Housing developer reports hike in profit without using the government’s Help to Buy scheme
Telford Homes has more than doubled its pre-tax profit without the government’s Help to Buy scheme driving its sales.
In its results for the year to 31 March 2014 the housing developer reported a pre-tax profit of £19m, up from a profit of £9m the previous year.
Its revenue decreased slightly to £141m in the year to the end of March 2014, down from £142m in the previous year.
The firm reported that it had forward sold 98% of its expected completions for the year to 31 March 2015.
Writing in the accounts Jon Di-Stefano, chief executive of Telford Homes, said the firm’s customers “do not typically need high loan to value mortgages” and it had not made any sales under the government’s Help to Buy scheme.
He said: “Our long term growth plans are underpinned by the demand for somewhere to live significantly exceeding the supply of new homes in the Group’s non-prime inner London locations. We are operating in areas where people want to live and many can still afford to live with strong demand from both owner-occupiers and tenants.”
Di-Stefano said that sales prices had been “better than expected in the year to 31 March 2014, but that the firm had also “benefitted from robust control of construction costs over the last 12 months”.
He added that the firm was budgeting to account for “inflationary pressures on construction costs” that were a danger to profit margins over the coming years.
The accounts also revealed that Telford had forward sold 148 homes at its Stratford Central development within just four weeks of putting them on the market.
The development is due to complete in the year to 31 March 2018, the first time Telford has sold homes four years in advance.
Di-Stefano also embarked on a defence of the firm’s policy of selling a portion of its homes to overseas investors. He said: “There has been substantial negative commentary in recent months on the issue of marketing London property to overseas investors.
“However much of this commentary is poorly informed and the Board remains comfortable with its strategy of selling a proportion of its homes overseas and will continue to do so in the future. Without the ability to forward sell properties well ahead of build completion the Group would not have been able to grow output to the same extent and this cannot be achieved selling exclusively to owner-occupiers.

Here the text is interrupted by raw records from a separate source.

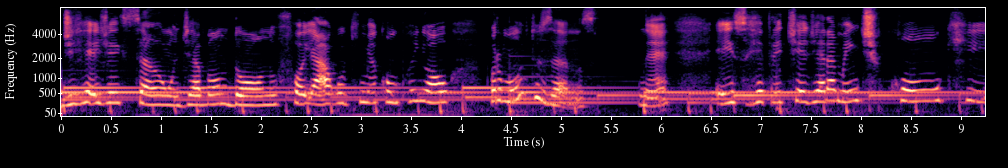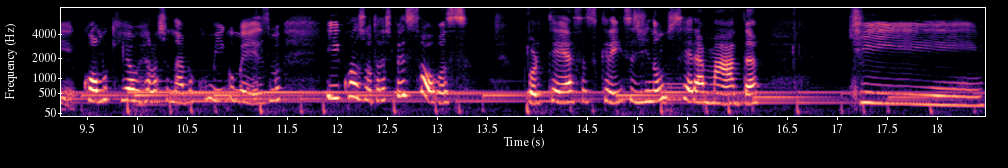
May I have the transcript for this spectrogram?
de rejeição, de abandono, foi algo que me acompanhou por muitos anos, né? E isso refletia diariamente com que, como que eu relacionava comigo mesma e com as outras pessoas. Por ter essas crenças de não ser amada, que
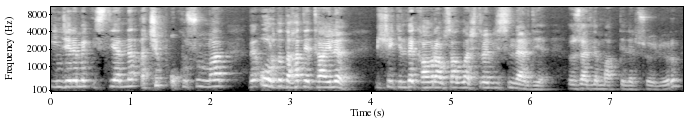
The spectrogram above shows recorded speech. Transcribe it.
incelemek isteyenler açıp okusunlar ve orada daha detaylı bir şekilde kavramsallaştırabilsinler diye özellikle maddeleri söylüyorum.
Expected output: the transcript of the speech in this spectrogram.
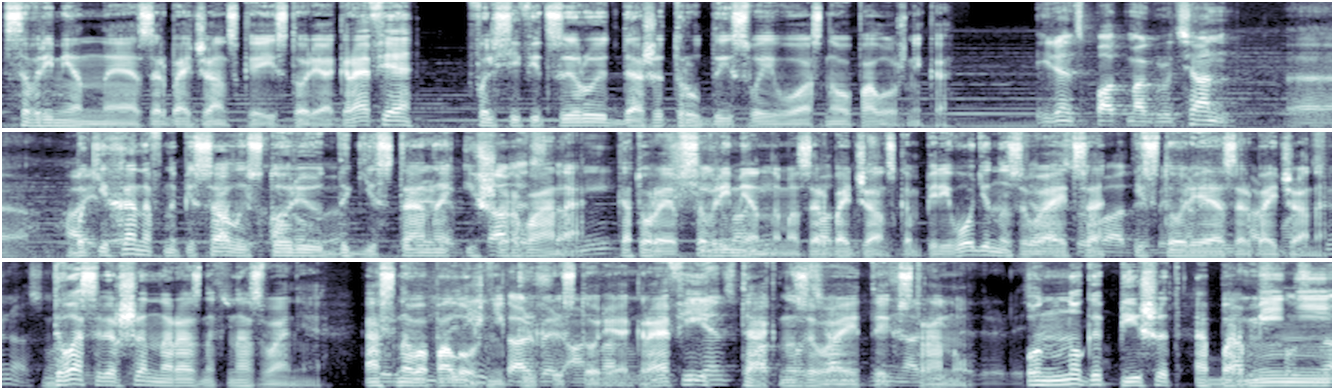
Современная азербайджанская историография фальсифицирует даже труды своего основоположника. Бакиханов написал историю Дагестана и Шервана, которая в современном азербайджанском переводе называется «История Азербайджана». Два совершенно разных названия – Основоположник их историографии так называет их страну. Он много пишет об Армении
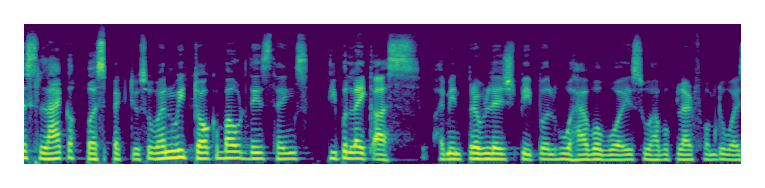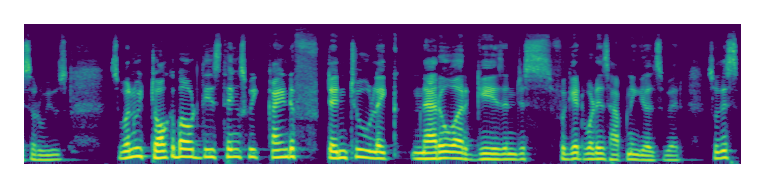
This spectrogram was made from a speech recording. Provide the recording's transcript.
this lack of perspective. So when we talk about these things, people like us, I mean privileged people who have a voice, who have a platform to voice our views. So when we talk about these things, we kind of tend to like narrow our gaze and just forget what is happening elsewhere. So this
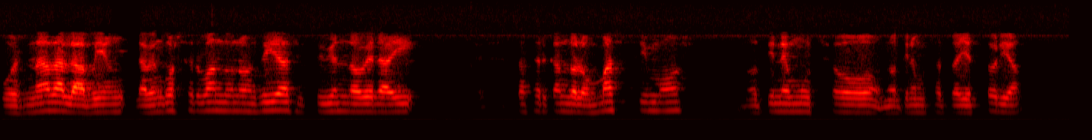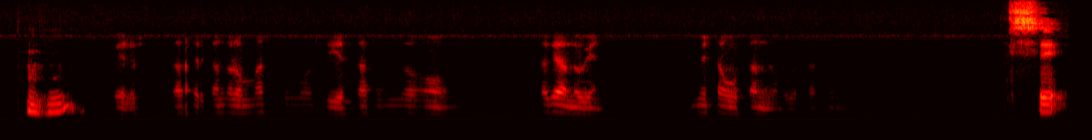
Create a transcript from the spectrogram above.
Pues nada, la, ven- la vengo observando unos días y estoy viendo a ver ahí, se está acercando a los máximos, no tiene mucho, no tiene mucha trayectoria, pero se está acercando a los máximos y está haciendo, está quedando bien. Me está gustando lo que está haciendo. Sí,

“The investors buying from Telford Homes, either UK based or overseas, are not deliberately leaving their properties empty and are not contributing to the shortage of supply of homes in London. In fact the vast majority invest to secure a rental return, therefore satisfying increasing demand from potential tenants who either cannot afford to buy or do not want to buy.”